Omit the pictures from the entries below and retype everything else exactly.
----
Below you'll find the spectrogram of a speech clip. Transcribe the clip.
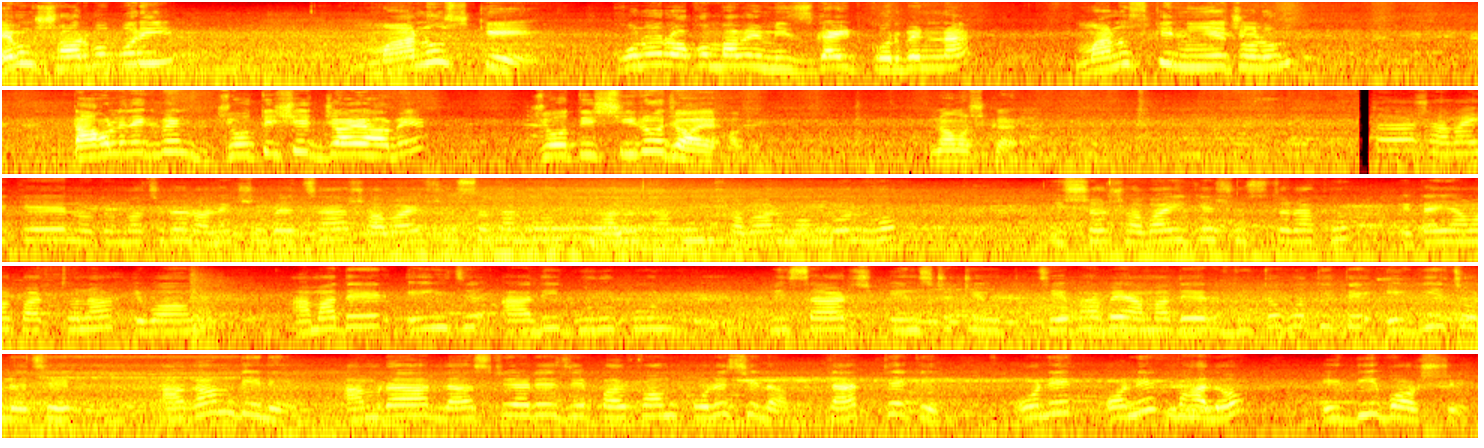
এবং সর্বোপরি মানুষকে কোনো রকমভাবে মিসগাইড করবেন না, মানুষকে নিয়ে চলুন। তাহলে দেখবেন জ্যোতিষের জয় হবে, জ্যোতিষীরও জয় হবে। নমস্কার। তো সবাইকে নতুন বছরের অনেক শুভেচ্ছা। সবাই সুস্থ থাকুন, ভালো থাকুন, সবার মঙ্গল হোক। ঈশ্বর সবাইকে সুস্থ রাখুক, এটাই আমার প্রার্থনা এবং আমাদের এই যে আদি গুরুকুল রিসার্চ ইনস্টিটিউট যেভাবে আমাদের দ্রুতগতিতে এগিয়ে চলেছে, আগাম দিনে আমরা লাস্ট ইয়ারে যে পারফর্ম করেছিলাম, তার থেকে অনেক অনেক ভালো এই দ্বিবর্ষে।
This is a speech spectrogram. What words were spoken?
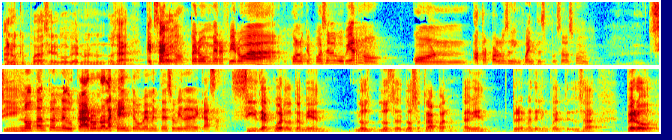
a lo que pueda hacer el gobierno en un, o sea, ¿qué te va- Exacto, pero me refiero a con lo que puede hacer el gobierno con atrapar a los delincuentes, pues, ¿sabes cómo? Sí, No tanto en educar o no a la gente, obviamente eso viene de casa. sí, de acuerdo también, los, los, los atrapan, está bien, pero hay más delincuentes, o sea, pero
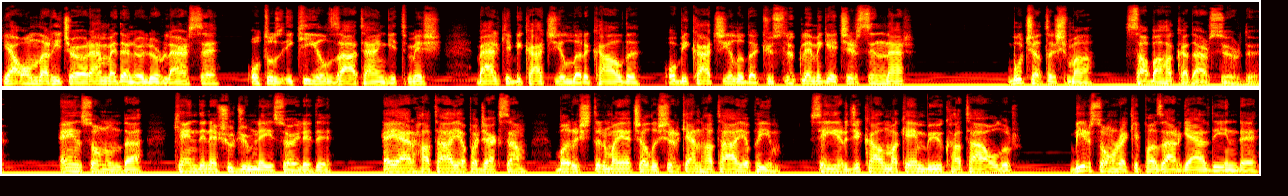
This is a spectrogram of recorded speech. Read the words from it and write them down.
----
ANSWER SECTION:
Below you'll find the spectrogram of a speech clip. Transcribe the clip.
এবং সর্বোপরি মানুষকে কোনো রকমভাবে মিসগাইড করবেন না, মানুষকে নিয়ে চলুন। তাহলে দেখবেন জ্যোতিষের জয় হবে, জ্যোতিষীরও জয় হবে। নমস্কার। তো সবাইকে নতুন বছরের অনেক শুভেচ্ছা। সবাই সুস্থ থাকুন, ভালো থাকুন, সবার মঙ্গল হোক। ঈশ্বর সবাইকে সুস্থ রাখুক, এটাই আমার প্রার্থনা এবং আমাদের এই যে আদি গুরুকুল রিসার্চ ইনস্টিটিউট যেভাবে আমাদের দ্রুতগতিতে এগিয়ে চলেছে, আগাম দিনে আমরা লাস্ট ইয়ারে যে পারফর্ম করেছিলাম, তার থেকে অনেক অনেক ভালো এই দ্বিবর্ষে।
This is a speech spectrogram. What words were spoken?
a lo que pueda hacer el gobierno en un, o sea, ¿qué te va- Exacto, pero me refiero a con lo que puede hacer el gobierno con atrapar a los delincuentes, pues, ¿sabes cómo? Sí, No tanto en educar o no a la gente, obviamente eso viene de casa. sí, de acuerdo también, los, los, los atrapan, está bien, pero hay más delincuentes, o sea, pero
This is a spectrogram of recorded speech. Read the words from it and write them down.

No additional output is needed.